'Mr RLS' – Solo Performance
Robert Louis Stevenson was an invalid from childhood, and his whole life, whether in Scotland, England, France, the United States or Australia, was a search for health. But wherever he went in the world, he wrote. He became a teller of tales that made his name, and his initials, famous throughout the Victorian world, and his verses charmed children of all ages. But wherever he went, this strange, striking, child-like man carried his Edinburgh ghosts with him, and this is the private world John presents for your delight and entertainment as he looks back on Stevenson's life from a Samoan exile.
The outer, public world of the man who was Stevenson is set against the inner, private world of the writer known simply as 'RLS'. This dual personality is at the root of Stevenson's appeal and why he continues to be read, and if there are two sides to him, we must bear in mind that this was the man who wrote 'Dr Jekyll and Mr Hyde'. But he also wrote 'Treasure Island', one of the world's best-loved books. His was a most complicated and contradictory psyche, but it makes RLS one of the most interesting commentators on life ever to walk across a stage.
The Reluctant Advocate - Solo Reading
An entertaining half-hour reading based on Stevenson's brief career as a lawyer. It has been played to great acclaim to the legal fraternity of the Writers to the Signet at the Signet Library in Edinburgh.
John Cairney's doctoral thesis in 1994 dealt with the theatricality of Robert Louis Stevenson concentrating on the Stevenson plays and on the many facets this Scottish Victorian presented to the world. The Stevenson lectures are drawn from this source.
Books on Stevenson by John Cairney
'A Child's Garden of Verses' with John Cairney and Alannah O'Sullivan
Original music by Geoff Davidson. REL RECS 481 (1986)
Robert Louis Stevenson - John Cairney's Bio
John Cairney first played Robert Louis Stevenson in a solo presentation entitled 'Mr R.L.S' for the Solsgirth Theatre Club near Glasgow in 1973 to commemorate Stevenson's birthday on 13 November. The production, directed by Douglas Gray, who also designed the sound effects, was more a work in progress than a finished script as Cairney was then working with Scottish writer, Alanna Knight, on an ensemble version of the Stevenson story, entitled 'The Private Life and Public Face of Robert Louis Stevenson', which was based on Mrs Knight's novel, 'The Passionate Kindness' (Milton Rouse Books 1974).
This theatre version was premiered in the following year at the Aberdeen Arts Festival and repeated in the same year's Edinburgh International Festival when it opened the Royal Lyceum Studio Theatre under the direction of Clive Perry. This production also featured actors Leonard Maguire, Rose McBain and John Sheddon.
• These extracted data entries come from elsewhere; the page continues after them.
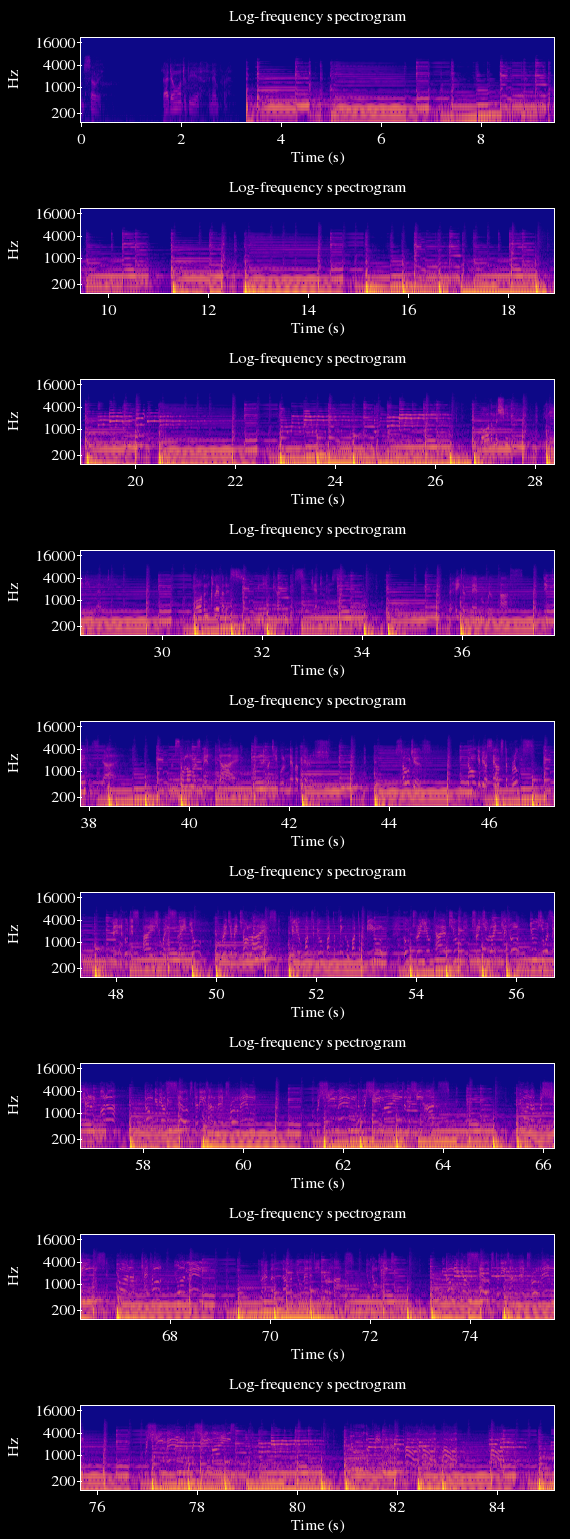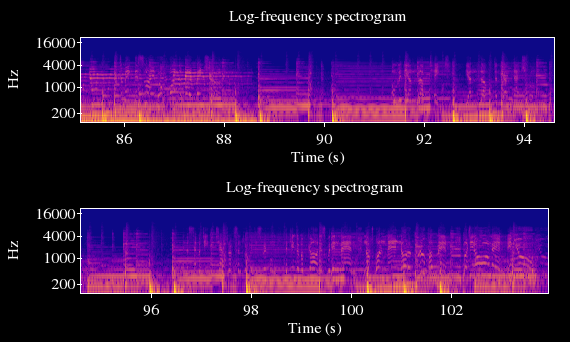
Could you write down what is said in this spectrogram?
I'm sorry. But I don't want to be a, an emperor. So long as men die, liberty will never perish. Soldiers, don't give yourselves to brutes. Men who despise you, enslave you, who regiment your lives, tell you what to do, what to think, and what to feel, who drill you, diet you, only the unloved hate, the unloved and the unnatural. In the 17th chapter of St. Luke it is written, The kingdom of God is within man, not one man nor a group of men, but in all men, in you.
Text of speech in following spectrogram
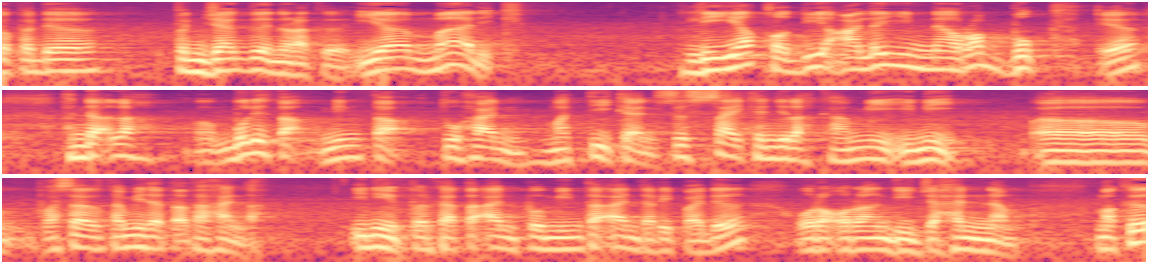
kepada penjaga neraka, ya Malik liyaqdi alaina rabbuk ya hendaklah uh, boleh tak minta Tuhan matikan selesaikan jelah kami ini uh, pasal kami dah tak tahan dah ini perkataan permintaan daripada orang-orang di jahanam maka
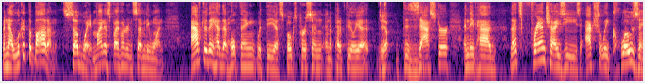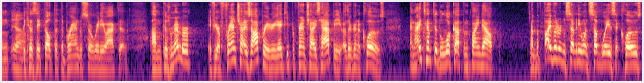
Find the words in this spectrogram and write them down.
But now look at the bottom, Subway, minus 571. After they had that whole thing with the uh, spokesperson and the pedophilia, just Yep. disaster, and they've had that's franchisees actually closing Yeah. because they felt that the brand was so radioactive. Because remember, if you're a franchise operator, you got to keep your franchise happy, or they're going to close. And I attempted to look up and find out of the 571 subways that closed,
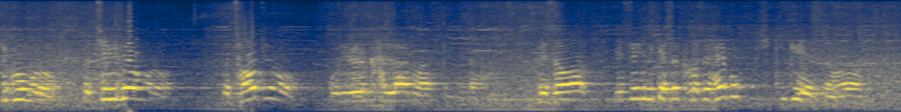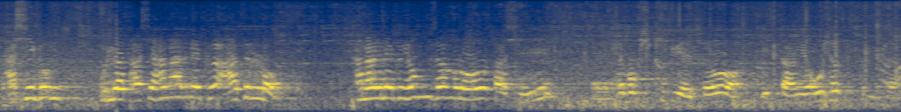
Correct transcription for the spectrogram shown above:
죽음으로 또 질병으로 또 저주로 우리를 갈라놓았습니다. 그래서 예수님께서 그것을 회복시키기 위해서 다시금 우리가 다시 하나님의 그 아들로 하나님의 그 형상으로 다시 회복시키기 위해서 이 땅에 오셨습니다.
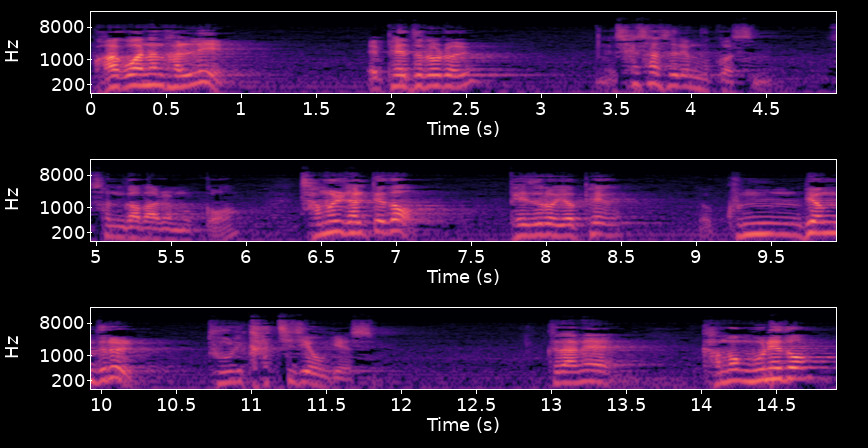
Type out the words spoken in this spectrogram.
과거와는 달리 베드로를 쇠사슬에 묶었습니다. 손과 발을 묶고 잠을 잘 때도 베드로 옆에 군병들을 둘이 같이 재우게 했습니다. 그 다음에 감옥 문에도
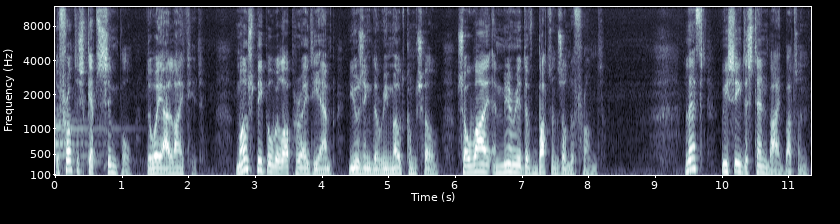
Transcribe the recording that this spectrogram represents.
The front is kept simple, the way I like it. Most people will operate the amp using the remote control, so why a myriad of buttons on the front? Left we see the standby button,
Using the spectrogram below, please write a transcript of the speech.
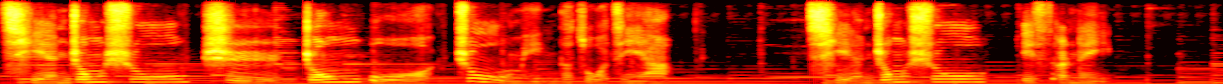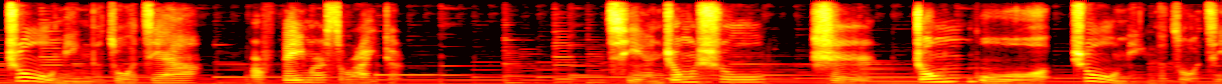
钱钟书是中国著名的作家。钱钟书 is a name，著名的作家，a famous writer。钱钟书是中国著名的作家，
Later productions of this script were also given at the Netherbow Arts Centre and the Demarco Gallery in Edinburgh. The script was published by Wilfion Books of Paisley in 1984.
Cairney, meantime, had joined with New Zealand actress, Alannah O'Sullivan, at the Edinburgh Festival of 1978 and for their lecture tour of the United States in 1979, he prepared a second version of his solo Stevenson under the title 'Mr and Mrs R.L.S' for their own company, Shanter Productions, with which they followed in the footsteps of Stevenson himself from Edinburgh to St. Andrews (at the famous Byre Theatre) then, in 1980, to New York, San Francisco, Houston and Hawaii under the auspices of the Keedick Lecture Bureau. Excerpts from this script featured in their Theatre Miscellany programme, 'Two For A Theatre', in tours for the British Council and cruises for P&O until 1985 when they returned to live and work in Glasgow.
An upshot of this Stevenson repertoire was the recording both artists made of 'A Child's Garden of Verses' for REL Records in Edinburgh in 1986 with original music by Geoff Davidson. This cassette stills sells today and remains a tangible tribute by working actors to the continuing fascination of a Victorian writer's way with words and how very modern he remains.
In 1988, Cairney took his M.Litt degree at Glasgow University on 'The History of Solo Theatre' and in doing so utilised his R.L.S. solo script as a working specimen of the genre. This academic development was further pursued when Cairney began on a doctoral thesis for Victoria University at Wellington in 1991 on the relationship between Stevenson and the Performing Arts. This work resulted in Cairney's being duly awarded his PhD for 'The Theatrical R.L.S.' in July 1994. Cairney also won a gold medal for his radio play, 'A Scotch Tusitala' in the Radio New Zealand Mobil awards.
The first Scottish Festival in Wellington in that same year and featured Dr Cairney's return to the solo Stevenson as an actor in 'Mr RLS' at the New Zealand National Library's lecture theatre - and he was back where he started in 1973. John Cairney has come a long way with Stevenson since then, but he has not finished with his subject yet. ‘There is a great film to be made of Stevenson's life, especially in the Pacific years,’ he says. ‘That should be the next step.’